======== MATERIAL FOR THIS EXERCISE ========

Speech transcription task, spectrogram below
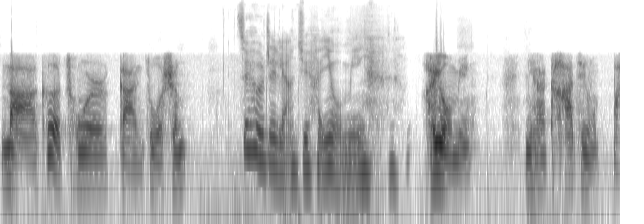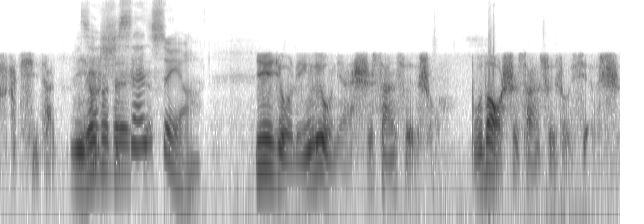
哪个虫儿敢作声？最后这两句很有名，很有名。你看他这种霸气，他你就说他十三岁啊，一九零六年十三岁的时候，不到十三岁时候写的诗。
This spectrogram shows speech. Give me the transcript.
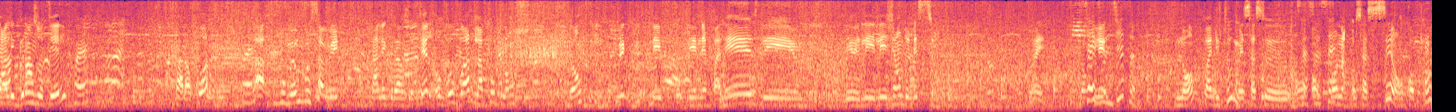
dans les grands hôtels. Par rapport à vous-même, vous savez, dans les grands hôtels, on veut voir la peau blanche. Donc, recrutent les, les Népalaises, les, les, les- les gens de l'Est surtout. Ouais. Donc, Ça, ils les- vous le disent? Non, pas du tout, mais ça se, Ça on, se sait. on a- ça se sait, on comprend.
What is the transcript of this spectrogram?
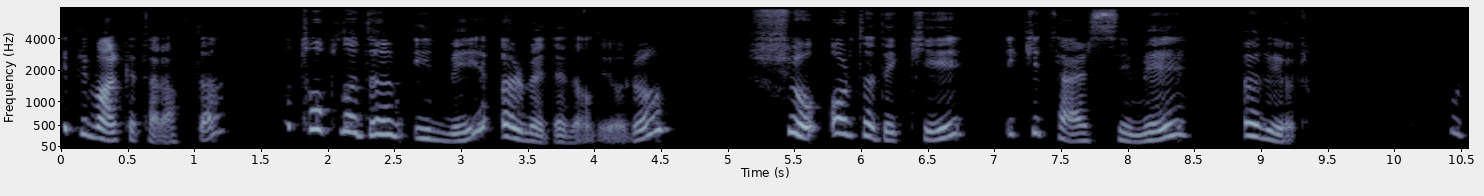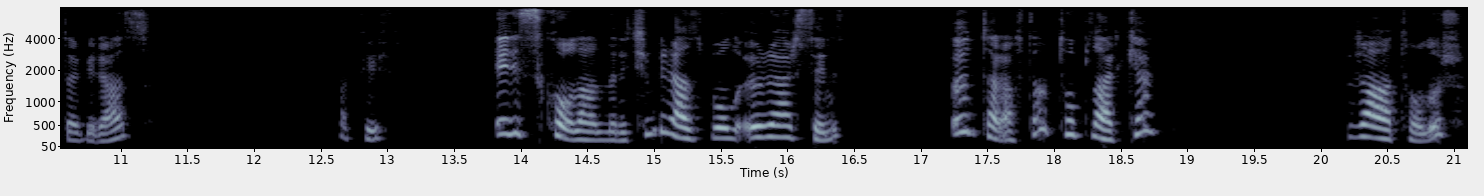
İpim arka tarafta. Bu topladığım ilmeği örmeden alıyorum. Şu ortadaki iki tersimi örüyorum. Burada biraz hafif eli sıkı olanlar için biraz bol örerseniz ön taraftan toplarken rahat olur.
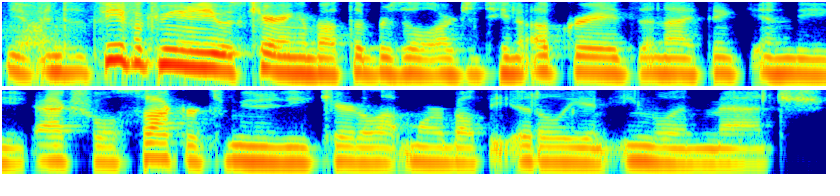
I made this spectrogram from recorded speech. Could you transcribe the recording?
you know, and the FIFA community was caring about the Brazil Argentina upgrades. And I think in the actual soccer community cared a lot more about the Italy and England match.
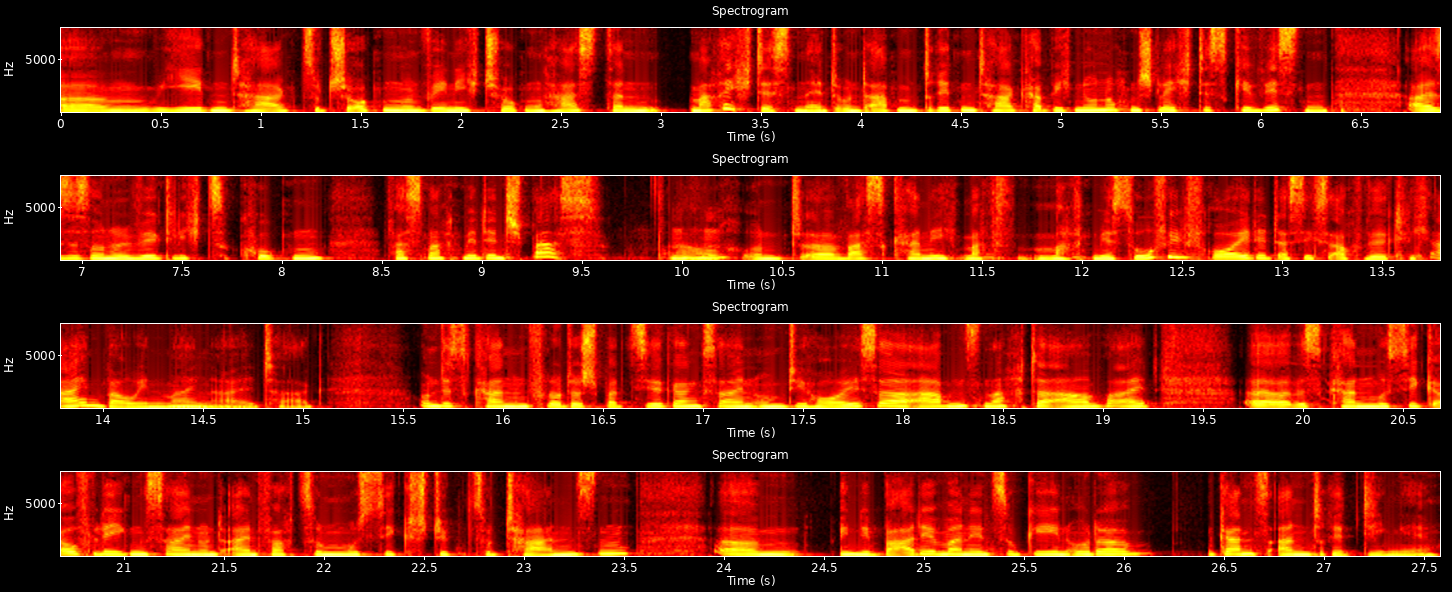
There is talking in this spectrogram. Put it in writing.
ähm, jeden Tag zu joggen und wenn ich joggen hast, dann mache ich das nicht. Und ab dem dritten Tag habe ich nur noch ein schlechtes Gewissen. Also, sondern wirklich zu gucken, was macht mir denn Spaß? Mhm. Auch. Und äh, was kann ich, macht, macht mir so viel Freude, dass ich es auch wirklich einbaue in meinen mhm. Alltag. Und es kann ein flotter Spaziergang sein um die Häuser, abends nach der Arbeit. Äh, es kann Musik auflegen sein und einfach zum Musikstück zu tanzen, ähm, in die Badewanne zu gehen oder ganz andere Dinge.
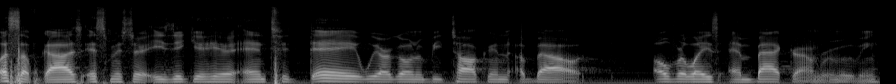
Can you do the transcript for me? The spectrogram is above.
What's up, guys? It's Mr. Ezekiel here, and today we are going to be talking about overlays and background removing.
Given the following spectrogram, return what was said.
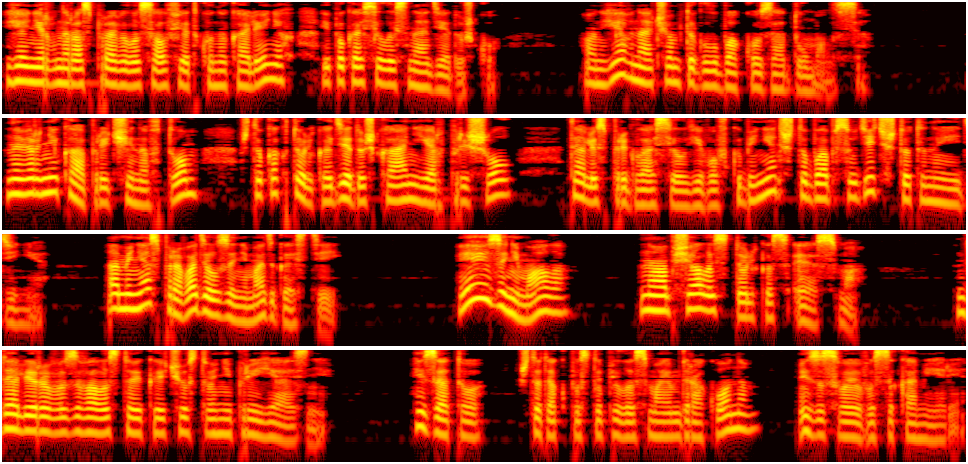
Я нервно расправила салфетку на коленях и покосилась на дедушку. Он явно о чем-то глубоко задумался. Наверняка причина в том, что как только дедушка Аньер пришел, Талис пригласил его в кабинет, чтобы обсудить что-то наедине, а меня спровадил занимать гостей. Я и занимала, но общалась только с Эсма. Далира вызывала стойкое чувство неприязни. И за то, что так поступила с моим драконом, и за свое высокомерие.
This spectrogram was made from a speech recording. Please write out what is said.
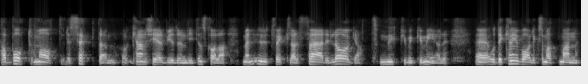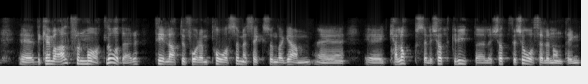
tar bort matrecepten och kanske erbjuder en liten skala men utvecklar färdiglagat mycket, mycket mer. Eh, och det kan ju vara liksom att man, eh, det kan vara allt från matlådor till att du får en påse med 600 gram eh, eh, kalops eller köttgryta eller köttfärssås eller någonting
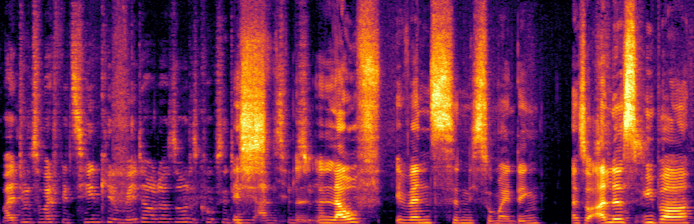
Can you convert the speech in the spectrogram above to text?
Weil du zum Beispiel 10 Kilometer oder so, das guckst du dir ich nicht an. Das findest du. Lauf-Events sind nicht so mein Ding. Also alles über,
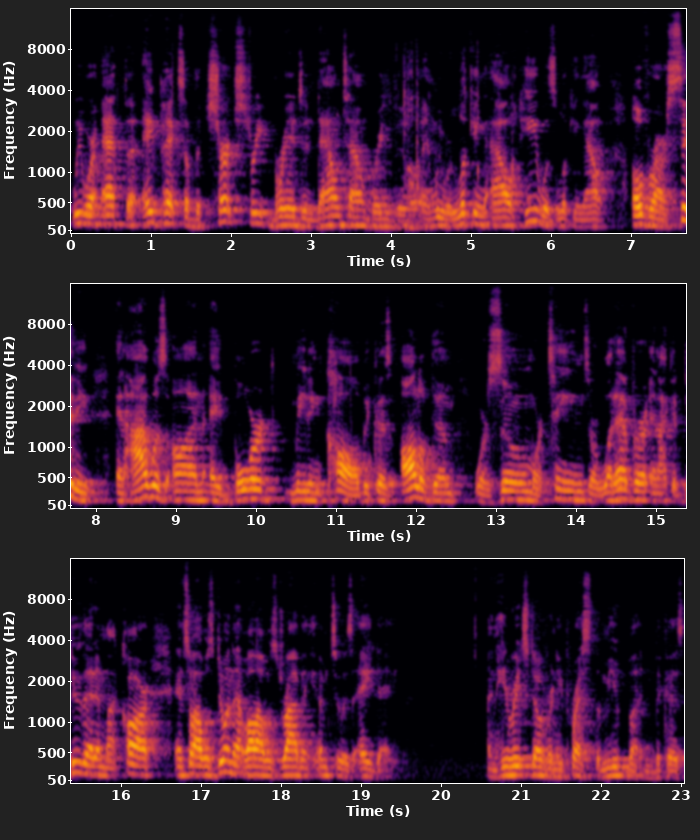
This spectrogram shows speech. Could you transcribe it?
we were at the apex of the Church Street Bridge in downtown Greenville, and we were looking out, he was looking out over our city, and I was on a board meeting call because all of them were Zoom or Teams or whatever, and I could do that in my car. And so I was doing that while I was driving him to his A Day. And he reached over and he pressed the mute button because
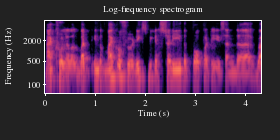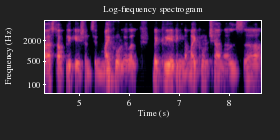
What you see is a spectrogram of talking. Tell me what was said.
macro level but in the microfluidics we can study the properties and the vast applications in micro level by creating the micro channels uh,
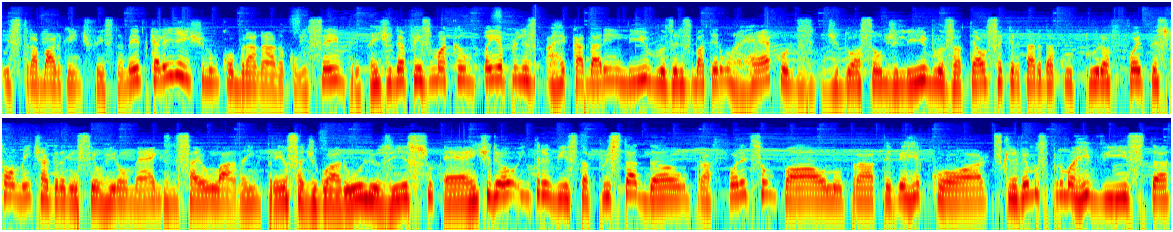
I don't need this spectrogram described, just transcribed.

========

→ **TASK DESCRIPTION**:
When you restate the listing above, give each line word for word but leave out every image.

→ **WRITTEN RESPONSE**:
Speech transcription task, spectrogram below
哪个虫儿敢作声？最后这两句很有名，很有名。你看他这种霸气，他你就说他十三岁啊，一九零六年十三岁的时候，不到十三岁时候写的诗。
This spectrogram shows speech. Give me the transcript.
dans les grands hôtels. Par rapport à vous-même, vous savez, dans les grands hôtels, on veut voir la peau blanche. Donc, recrutent les, les Népalaises, les, les, les- les gens de l'Est surtout. Ouais. Donc, Ça, ils les- vous le disent? Non, pas du tout, mais ça se, Ça on, se sait. on a- ça se sait, on comprend.
What is the transcript of this spectrogram?
İpim arka tarafta. Bu topladığım ilmeği örmeden alıyorum. Şu ortadaki iki tersimi örüyorum. Burada biraz hafif eli sıkı olanlar için biraz bol örerseniz ön taraftan toplarken rahat olur.
I made this spectrogram from recorded speech. Could you transcribe the recording?
you know, and the FIFA community was caring about the Brazil Argentina upgrades. And I think in the actual soccer community cared a lot more about the Italy and England match.
There is talking in this spectrogram. Put it in writing.
ähm, jeden Tag zu joggen und wenn ich joggen hast, dann mache ich das nicht. Und ab dem dritten Tag habe ich nur noch ein schlechtes Gewissen. Also, sondern wirklich zu gucken, was macht mir denn Spaß? Mhm. Auch. Und äh, was kann ich, macht, macht mir so viel Freude, dass ich es auch wirklich einbaue in meinen mhm. Alltag. Und es kann ein flotter Spaziergang sein um die Häuser, abends nach der Arbeit. Äh, es kann Musik auflegen sein und einfach zum Musikstück zu tanzen, ähm, in die Badewanne zu gehen oder ganz andere Dinge.
Can you do the transcript for me? The spectrogram is above.
What's up, guys? It's Mr. Ezekiel here, and today we are going to be talking about overlays and background removing.
Given the following spectrogram, return what was said.
Я нервно расправила салфетку на коленях и покосилась на дедушку. Он явно о чем-то глубоко задумался. Наверняка причина в том, что как только дедушка Аньер пришел, Талис пригласил его в кабинет, чтобы обсудить что-то наедине, а меня спровадил занимать гостей. Я и занимала, но общалась только с Эсма. Далира вызывала стойкое чувство неприязни. И за то, что так поступила с моим драконом, и за свое высокомерие.
This spectrogram was made from a speech recording. Please write out what is said.
tar bort matrecepten och kanske erbjuder en liten skala men utvecklar färdiglagat mycket, mycket mer. Eh, och det kan ju vara liksom att man, eh, det kan vara allt från matlådor till att du får en påse med 600 gram eh, eh, kalops eller köttgryta eller köttfärssås eller någonting
Can you convert the speech in the spectrogram above to text?
Weil du zum Beispiel 10 Kilometer oder so, das guckst du dir ich nicht an. Das findest du. Lauf-Events sind nicht so mein Ding. Also alles über,
This spectrogram shows speech. Could you transcribe it?
we were at the apex of the Church Street Bridge in downtown Greenville, and we were looking out, he was looking out over our city, and I was on a board meeting call because all of them were Zoom or Teams or whatever, and I could do that in my car. And so I was doing that while I was driving him to his A Day. And he reached over and he pressed the mute button because
What you see is a spectrogram of talking. Tell me what was said.
macro level but in the microfluidics we can study the properties and the vast applications in micro level by creating the micro channels uh,
I don't need this spectrogram described, just transcribed.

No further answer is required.